Members of Egypt's journalists syndicate were taken by complete surprise when the association's chairman, Mamdouh al-Wali, entered the hall of the constituent assembly and voted for the draft constitution. Until last Thursday, Wali, whom President Mohammed Morsi appointed chairman of state newspaper Al-Ahram, supported the journalists boycotting the assembly because the draft did not guarantee freedom of the press. They were mainly angry at the lack of a clause banning the detention of journalists for infractions of the media law.

Along with measures on closing newspapers and banning circulation, the detention of journalists has symbolized the decline of freedom of the press under Hosni Mubarak and Anwar Sadat. The Tahrir revolution, the journalists hoped, would let them criticize the regime - a free press.

But the draft constitution made clear that the gap between the revolution's promises and the constitution remains wide. The journalists decided to boycott the constituent assembly's meetings and even called for a newspaper strike until the draft was amended.

It cannot be denied that since the revolution, even state-sponsored newspapers have sharpened their criticism of the government, going well beyond what was acceptable during the Mubarak era. In an interview with Morsi broadcast last Thursday on Egyptian television, the interviewers dared interrupt the president; they asked him penetrating questions that he evaded using stock phrases. The interviewers went so far as to repeat questions they felt Morsi hadn't responded to well enough.

Just answer the question

The interview, of course, was not broadcast live, and in the opening question, one interviewer addressed her subject as "Dr. Morsi," not "Mr. President." Anyone who saw the interviews with Mubarak on national television would have been impressed by the effort to produce real answers, in contrast to the formulaic questions posed to Mubarak.

But Egypt's new journalism is no substitute for a constitutional provision guaranteeing freedom of the press. Given that Wali is their representative and also close to the Muslim Brotherhood, Egyptian journalists expected a show of solidarity from him and a willingness to defend them.

Asked about the change in his position, Wali said "they promised me that the constitution's clauses would be changed, that a clause explicitly banning the detention of journalists would be added, and that the supreme media council, whose role is to oversee public information and media activities, would be divided into two parts - a media council and a public information council. Moreover, I was promised that there would be a clause protecting state media against privatization."

But constituent assembly chairman Hossam el-Gheriany, who is also president of the Cairo appeals court and who for years led the struggle for an independent judiciary, insisted he only promised Wali that his requests would be brought to the assembly's attention. The proposal to include a special clause opposing the detention of journalists was rejected by a large majority. The clause on freedom of the press stipulates that such freedom is ensured by the constitution but will be constrained by "national security needs," and that newspapers can be closed or boycotted only by court order.

The clause is more conducive to press freedom than the measures in the previous constitution, but it still gives priority to "security needs," which are to be interpreted by the regime.
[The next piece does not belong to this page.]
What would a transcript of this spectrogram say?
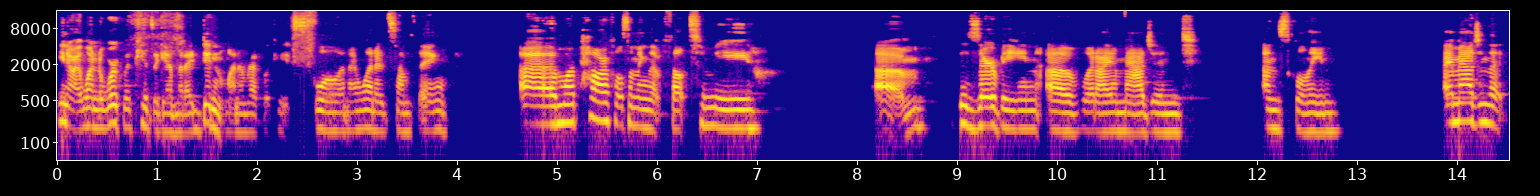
you know, I wanted to work with kids again, but I didn't want to replicate school, and I wanted something uh, more powerful, something that felt to me um, deserving of what I imagined unschooling. I imagined that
On the other hand, the constitution allows any person, not only a political party or a company, to start a newspaper without having to trudge through the bureaucratic maze that in the past prevented new legal newspapers from being set up.

Morsi's courageous decision

The interesting point is that Morsi was the man who decided in August that journalists shouldn't be detained for investigation. That was a courageous decision reached after the protests that followed the arrest of Islam Afifi, editor of the newspaper Al-Dostour. He was arrested on suspicion of "mendacious publication insulting to the president that could harm public security and the public interest, while stirring panic."

These were standard formulas during the Mubarak era, formulas once used by Abdul Majid Mahmoud, the attorney general Morsi dismissed about a week and a half ago. The irony is that Morsi's defense in August against detentions and interrogations of journalists is just one decision Morsi tried to use to make himself immune to court appeals. The maneuver set off the turbulence that is rocking Egypt.

In any case, to enjoy the fruits of the fuzzy formulations in the draft constitution, the journalists must be patient and wait until the draconian media laws are amended. They can expect another tough struggle in the lower house of parliament, a body that currently awaits an election date.

No matter what happens, the new regime will have a hard time abandoning the new models for newspaper reporting.

The campaign for electronic-media freedom will be tougher because the online media are considered more threatening; the constitution holds that these outlets' activities are to be regulated and defined by law. The constitution doesn't give special status to the electronic media.